ATTOM: Foreclosure Filings Continue Downward Trend Amid Pandemic

(Photo courtesy ATTOM Data Solutions.)

This week, the Mortgage Bankers Association releases its 2nd Quarter National Delinquency Survey. Last week, ATTOM Data Solutions, Irvine, Calif., said foreclosure moratoria stemming from the coronavirus pandemic kept new foreclosure filings low—but warned they could increase dramatically once those moratoria expire.

The company’s U.S. Foreclosure Market Report showed 8,892 U.S. properties with foreclosure filings — default notices, scheduled auctions or bank repossessions — in July, down 4 percent from a month ago and 83 percent from a year ago.

“Even as mortgage delinquency rates climb, foreclosure activity continues to be artificially low due to moratoria put in place by the Federal and State governments,” said Rick Sharga, Executive Vice President with RealtyTrac, the parent company of ATTOM. “It’s inevitable that there will be a significant increase in foreclosures once these moratoria have expired, although it’s unlikely that we’ll see default rates reach the levels we saw during the Great Recession.”

The ATTOM report marks the second this week warning of storm clouds on the mortgage delinquency/foreclosure horizon. Earlier, CoreLogic, Irvine, Calif., said early-stage and adverse mortgage delinquency rates increased for the second consecutive month, with all 50 states and more than 75% of U.S. metro areas seeing increases in overall delinquency rates. The company’s monthly Loan Performance Insights Report for May showed on a national level, 7.3% of mortgages were in some stage of delinquency (30 days or more past due, including those in foreclosure), a 3.7-percentage point increase in the overall delinquency rate compared to 3.6% a year ago.

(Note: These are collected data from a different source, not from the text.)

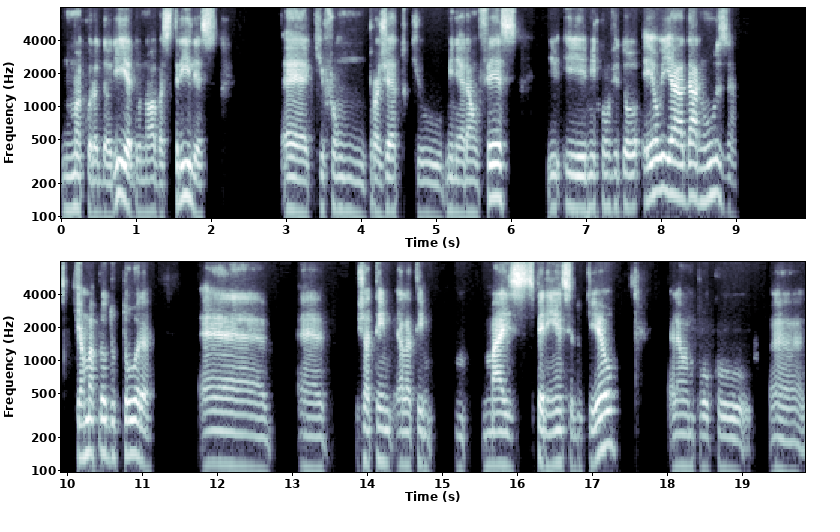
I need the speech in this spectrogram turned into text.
numa curadoria do Novas Trilhas, é, que foi um projeto que o Mineirão fez, e, e, me convidou, eu e a Danusa, que é uma produtora, é, é, já tem, ela tem mais experiência do que eu, ela é um pouco é,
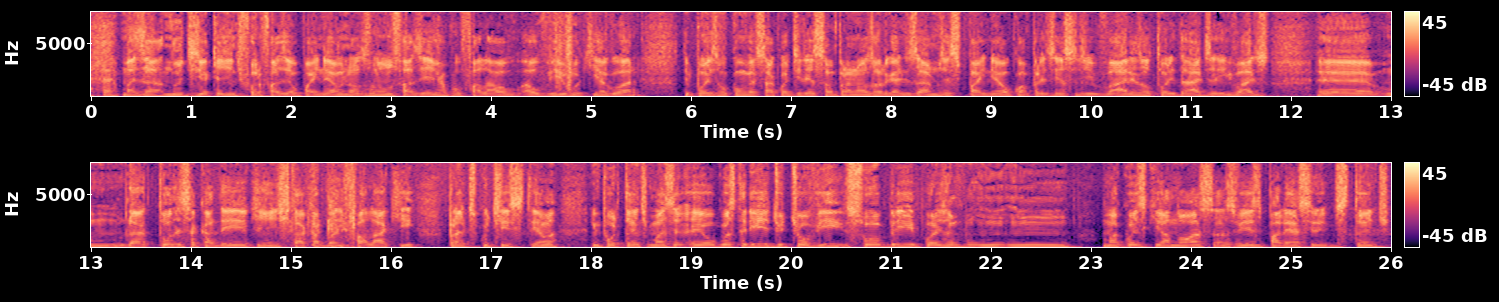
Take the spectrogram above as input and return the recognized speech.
Mas uh, no dia que a gente for fazer o painel, nós vamos fazer, já vou falar ao, ao vivo aqui agora, depois vou conversar com a direção para nós organizarmos esse painel com a presença de várias autoridades aí, vários, é, um, da toda essa cadeia que a gente está acabando de falar aqui, para discutir esse tema importante, mas eu gostaria de te ouvir sobre sobre, por exemplo, um, um, uma coisa que a nós às vezes parece distante.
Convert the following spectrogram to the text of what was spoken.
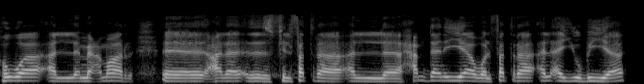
هو المعمار على في الفترة الحمدانية والفترة الأيوبية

ATTOM reported one in every 15,337 housing units nationwide saw a foreclosure filing in July. States with the highest foreclosure rates were Delaware (one in every 6,489 housing units); South Carolina (one in every 7,328); Maine (one in every 7,542); New Mexico (one in every 8,255); and California (one in every 9,194).

Among the 220 metropolitan statistical areas with a population of at least 200,000, those with the highest foreclosure rates in July were Trenton, N.J. (one in every 3,445 housing units); McAllen, Texas (one in every 3,833); Davenport, Iowa (one in every 4,038); Dayton, Ohio (one in every 4,055 housing units); and Albuquerque, N.M. (one in every 4,452).

Other report data:

–4,530 U.S. properties started the foreclosure process in July, down 7 percent from last month and 83 percent from a year ago.

–Lenders foreclosed on 2,163 U.S. properties in July, down 14 percent from last month and 80 percent from a year ago to the lowest since ATTOM began tracking in 2005.

“Even after default activity starts to increase, we may not see a similar increase in the number of repossessions,” Sharga said. “The combination of record levels of homeowner equity, extremely limited supply of homes for sale, and strong homebuyer demand should give many distressed homeowners an opportunity to sell their property rather than lose it to foreclosure.”

–States that posted the greatest number of completed foreclosures in July were Ohio (222); California (188); Illinois (165); New York (161); and New Jersey (144).

MBA will release its 2nd Quarter National Delinquency Survey the week of Aug. 17. The NDS, conducted since 1953, covers nearly 40 million loans on one- to four- unit residential properties. Loans surveyed are reported by more than 100 lenders, including mortgage bank, commercial banks and thrifts.